Supplied material below:
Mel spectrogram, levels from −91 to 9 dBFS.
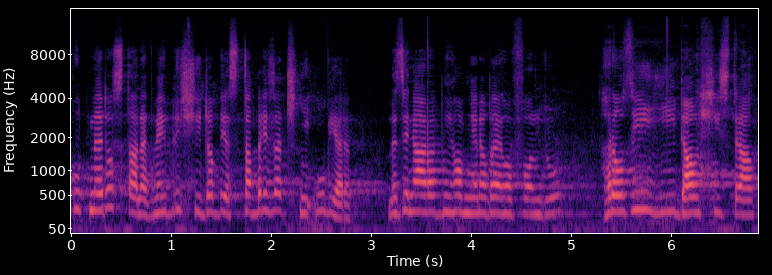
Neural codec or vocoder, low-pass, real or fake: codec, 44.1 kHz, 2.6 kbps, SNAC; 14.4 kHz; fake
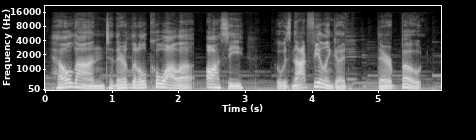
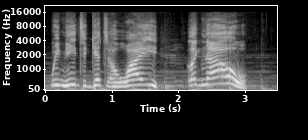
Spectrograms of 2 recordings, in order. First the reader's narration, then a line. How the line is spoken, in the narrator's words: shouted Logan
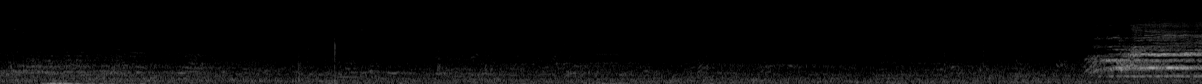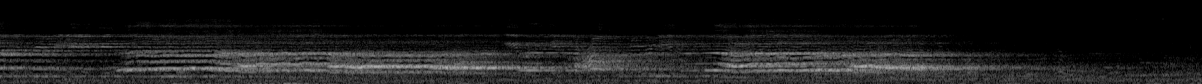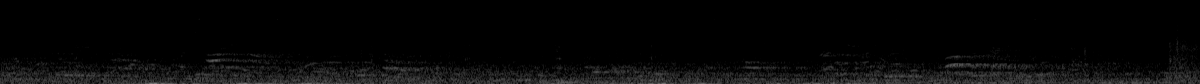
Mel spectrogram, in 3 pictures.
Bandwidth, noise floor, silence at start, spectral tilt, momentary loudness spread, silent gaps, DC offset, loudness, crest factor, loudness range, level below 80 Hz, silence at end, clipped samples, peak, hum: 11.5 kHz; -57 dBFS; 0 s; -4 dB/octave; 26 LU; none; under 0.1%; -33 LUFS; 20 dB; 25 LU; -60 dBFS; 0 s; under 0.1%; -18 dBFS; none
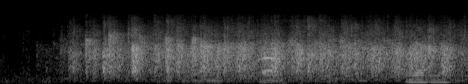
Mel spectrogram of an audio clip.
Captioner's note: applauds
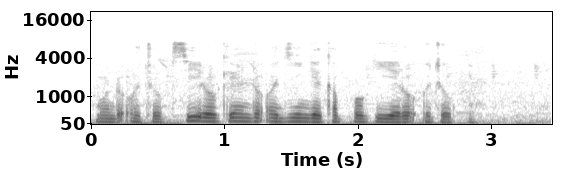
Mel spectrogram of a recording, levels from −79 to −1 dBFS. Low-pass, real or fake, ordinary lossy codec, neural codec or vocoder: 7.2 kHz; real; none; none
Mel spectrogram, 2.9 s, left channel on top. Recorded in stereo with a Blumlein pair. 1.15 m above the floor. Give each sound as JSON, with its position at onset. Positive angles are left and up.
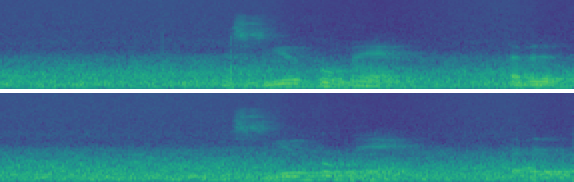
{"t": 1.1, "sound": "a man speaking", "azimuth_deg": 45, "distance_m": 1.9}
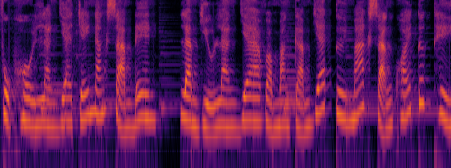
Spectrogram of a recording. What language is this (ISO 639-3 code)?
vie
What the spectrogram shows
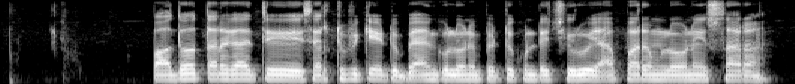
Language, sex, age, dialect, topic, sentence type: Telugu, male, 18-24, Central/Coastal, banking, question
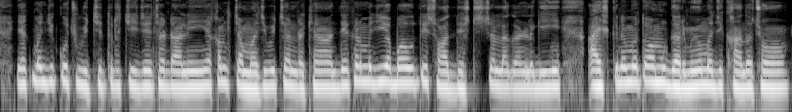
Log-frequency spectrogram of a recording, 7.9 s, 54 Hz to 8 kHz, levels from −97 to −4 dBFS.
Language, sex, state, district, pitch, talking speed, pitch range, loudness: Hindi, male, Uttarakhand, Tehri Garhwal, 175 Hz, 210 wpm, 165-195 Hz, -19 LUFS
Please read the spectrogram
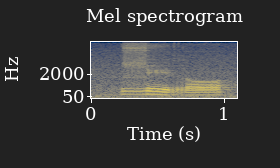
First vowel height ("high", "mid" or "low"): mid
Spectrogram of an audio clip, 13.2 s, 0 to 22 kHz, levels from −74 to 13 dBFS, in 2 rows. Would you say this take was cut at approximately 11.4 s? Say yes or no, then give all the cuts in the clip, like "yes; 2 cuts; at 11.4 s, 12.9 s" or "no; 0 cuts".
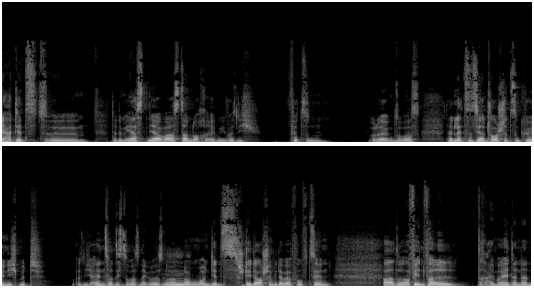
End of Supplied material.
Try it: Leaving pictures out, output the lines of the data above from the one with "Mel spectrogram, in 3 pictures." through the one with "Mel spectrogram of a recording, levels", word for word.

Expected output:
Mel spectrogram, in 3 pictures.
Bandwidth, noise floor, silence at start, spectral tilt, momentary loudness spread, silent gaps, DC offset, loudness, crest factor, loudness range, level below 80 Hz, silence at end, clipped samples, peak, hum: 11.5 kHz; -57 dBFS; 0 s; -4 dB/octave; 26 LU; none; under 0.1%; -33 LUFS; 20 dB; 25 LU; -60 dBFS; 0 s; under 0.1%; -18 dBFS; none
Mel spectrogram of an audio clip.
Captioner's note: applauds
Mel spectrogram of a recording, levels from −79 to −1 dBFS. Low-pass, real or fake, ordinary lossy codec, neural codec or vocoder: 7.2 kHz; real; none; none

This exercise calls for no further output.